A lot of parents go through separation anxiety when they send their kids to camp in Texas, but they should look at the time as fun for them too. Any sadness or fear is completely normal: you’ve spent endless hours with your children, and if camp is the first time you’re not there to protect them, that’s understandably hard. Psychiatrists will tell parents not to let their lives revolve around their kids, but it happens pretty naturally anyway. Rather than fear camp as the first time your children could get hurt without you, look at it as the first week in years you’ve had time to yourself.

Kids develop friendships while they’re at camp in Texas, so there’s no reason you as parents shouldn’t too. Instead of spending your mornings and afternoons in a carpool lane, grab coffee with a neighbor—or the parent with another child at camp. Raising kids has plenty of joys, but it can absorb every second of your day, and camp can be a week for you to socialize with other adults, or reconnect with old college friends. Juggling the tasks of homework monitoring, work, soccer games, and cooking, you might not usually have a free moment to sit down and write a letter, but you can with an empty house.

Family trips together, too, can be a lot of fun, but they’re different than vacations with just you and your spouse. Time alone together becomes a rare treat, and the opportunity to travel together even rarer. After you’ve sent your kids off to camp in Texas, there’s no reason you shouldn’t leave the house too. Even one night at a bed and breakfast can be a romantic experience you’ll remember forever. It might be hard to send your kids away, but if you take advantage of the time alone, it might be a bit hard to bring them back.

Unless you’ve outlawed all electronics from your home, you know that television is a curse and a blessing. On rainy days when everyone’s trapped inside, it can harness a lot of your kids’ energy; on warm sunny days, though, it can be addictive and keep children from actually enjoying the beautiful world. Finding a balance is difficult, and in summers, without the routine of school, boredom can glue kids to the television. There are a number of ways to keep your kids active during summer break, but sending them to adventure camps is one of the best.

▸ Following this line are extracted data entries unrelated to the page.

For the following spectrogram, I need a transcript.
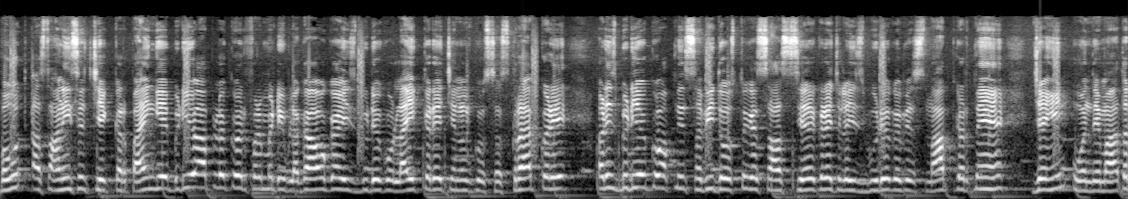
बहुत आसानी से चेक कर पाएँगे। वीडियो आप लोग को इन्फॉर्मेटिव लगा होगा। इस वीडियो को लाइक करें चैनल को सब्सक्राइब करें और इस वीडियो को अपने सभी दोस्तों के साथ शेयर करें। चलिए इस वीडियो को भी समाप्त करते हैं। जय हिंद, वंदे मातरम।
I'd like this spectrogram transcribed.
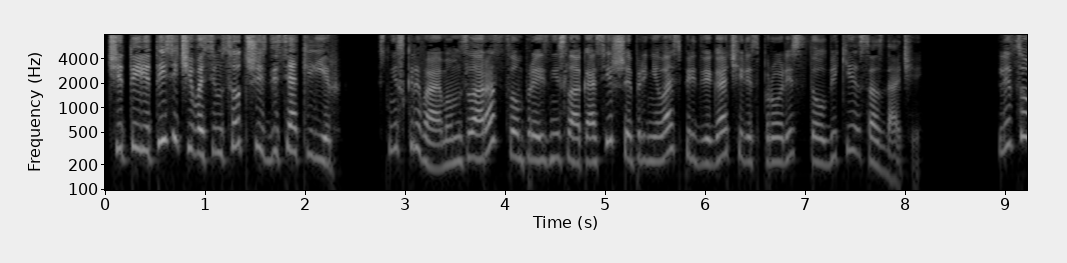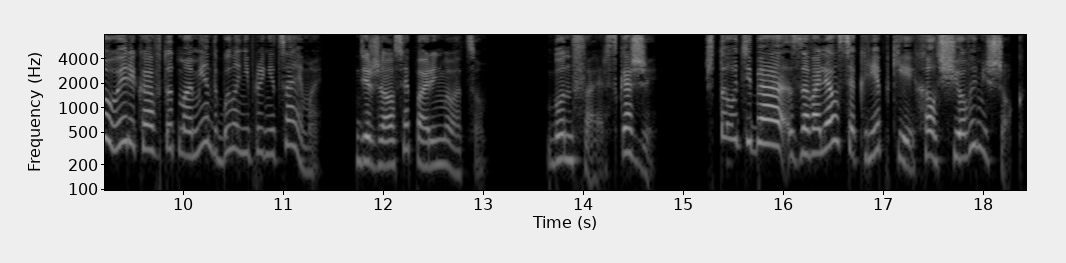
«Четыре тысячи восемьсот шестьдесят лир!» С нескрываемым злорадством произнесла кассирша и принялась передвигать через прорез столбики со сдачей. Лицо у Эрика в тот момент было непроницаемое. Держался парень молодцом. «Бонфайр, скажи, что у тебя завалялся крепкий холщовый мешок?»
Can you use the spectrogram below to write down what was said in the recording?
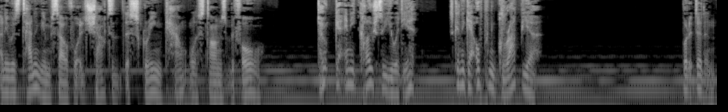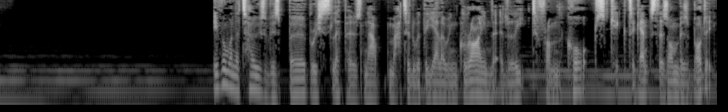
and he was telling himself what he'd shouted at the screen countless times before. Don't get any closer, you idiot. It's going to get up and grab you but it didn't. Even when the toes of his Burberry slippers, now matted with the yellowing grime that had leaked from the corpse, kicked against the zombie's body.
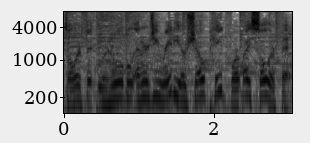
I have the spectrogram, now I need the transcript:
So SolarFit Renewable Energy Radio Show paid for by SolarFit.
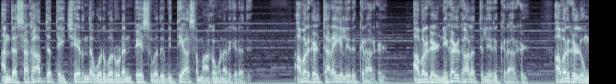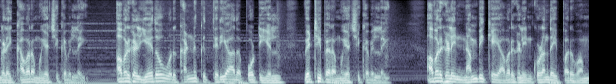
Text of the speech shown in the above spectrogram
அந்த சகாப்தத்தைச் சேர்ந்த ஒருவருடன் பேசுவது வித்தியாசமாக உணர்கிறது. அவர்கள் தரையில் இருக்கிறார்கள். அவர்கள் நிகழ்காலத்தில் இருக்கிறார்கள். அவர்கள் உங்களை கவர முயற்சிக்கவில்லை. அவர்கள் ஏதோ ஒரு கண்ணுக்கு தெரியாத போட்டியில் வெற்றி பெற முயற்சிக்கவில்லை. அவர்களின் நம்பிக்கை அவர்களின் குழந்தை பருவம்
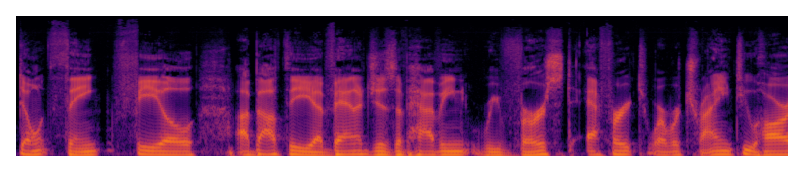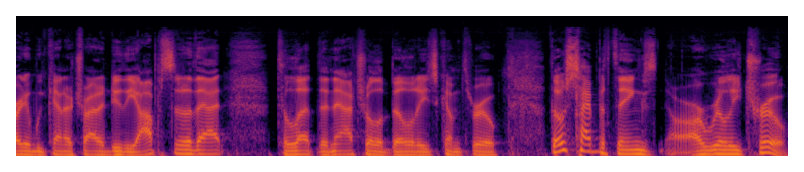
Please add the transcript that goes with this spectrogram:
don't think, feel, about the advantages of having reversed effort where we're trying too hard and we kind of try to do the opposite of that to let the natural abilities come through. Those type of things are really true.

Off-season sports and summer retail jobs may be a standard way to absorb free time, but they can prove as monotonous as school: wake up early, leave for work or training, come home and decompress in front of the TV. That might be a traditional summer schedule, but breaking the norm tends to be more memorable. Attending adventure camps can create a summer kids will never forget, and while they might make more pocket change at a summer job, these camps can develop them better for the future.

Unless they attend a college close to home, almost every high school senior moves out of their house after graduation. That separation can be hard for parents and young adults alike, but it’s easier if your kid has experienced independence already at adventure camps. Temporary separation, even at a young age, will prepare kids better for life, and they’ll learn to appreciate more of the world early on too. Encountering the outdoors, socializing with strangers, and breaking out of comfort zones all occur in a camp environment—and all of them develop personal strength and character. There are a lot of ways to absorb free time and prevent summer lethargy, but adventure camps can end up being the most developmental for the future.